The end of Emig's career came on May 4, 2000, when he was preparing for the National Motocross Championship that year. Emig suffered another horrific crash where he crushed a vertebra in his back and compound fractured his right lower leg, forcing him into retirement. Emig's starting prowess was legendary, his clutch control and first corner fearlessness saw him lead many races into the first turn in the 1990s. He was notoriously hard to pass, always rode with his elbows high up in an outward position. During his 11-year professional career, Emig earned 37 AMA national wins, he is still involved in motocross on several levels, including television color commentary on Speed and CBS. Emig was inducted into the AMA Motorcycle Hall of Fame in 2004. Jeff Emig's involvement with the world of motocross continues. Mid year 2016 it was announced that Jeff will become Husqvarna spokesman. Quote: Husqvarna Motorcycles believes in the importance of this foundation and Emig's involvement will only bring forward momentum to this industry-wide initiative.
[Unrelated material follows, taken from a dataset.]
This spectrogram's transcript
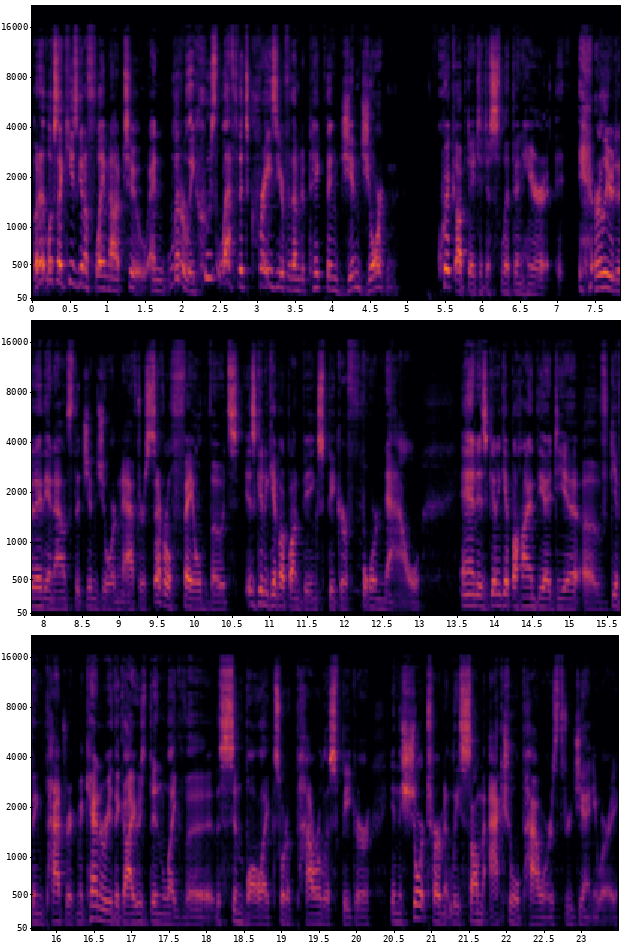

Current advisor and acting president of the USMCA, Mark Blackwell sees the connection between Emig and association critical to success. Emig has announced for AMA Supercross. For 2019, Emig is tv color commentating/broadcasting the "World MotoCross GP". Multi-time Amateur National Motocross Champion 1992 125 AMA National Motocross Champion 1996 250 AMA National Motocross Champion 1997 250 AMA Supercross Champion 1997 250 AMA National Motocross Champion 1997 King of Bercy 1999 US OPEN champion 1992-1997 member of the mx of nations for team USA 13 Wins in 125/250 AMA Motocross 6-1992 5-1993 2-1994 7 Wins in 250/450 AMA Supercross 1-1995 1-1996 5-1997 16 Wins in 250/450 AMA Motocross 1-1995 4-1996 7-1997 4-1998 36 Total AMA Wins 6-1992 5-1993 2-1994 2-1995 5-1996 12-1997 4-1998 Has won his class in the Motocross of Nations on every displacement 125,250 and 500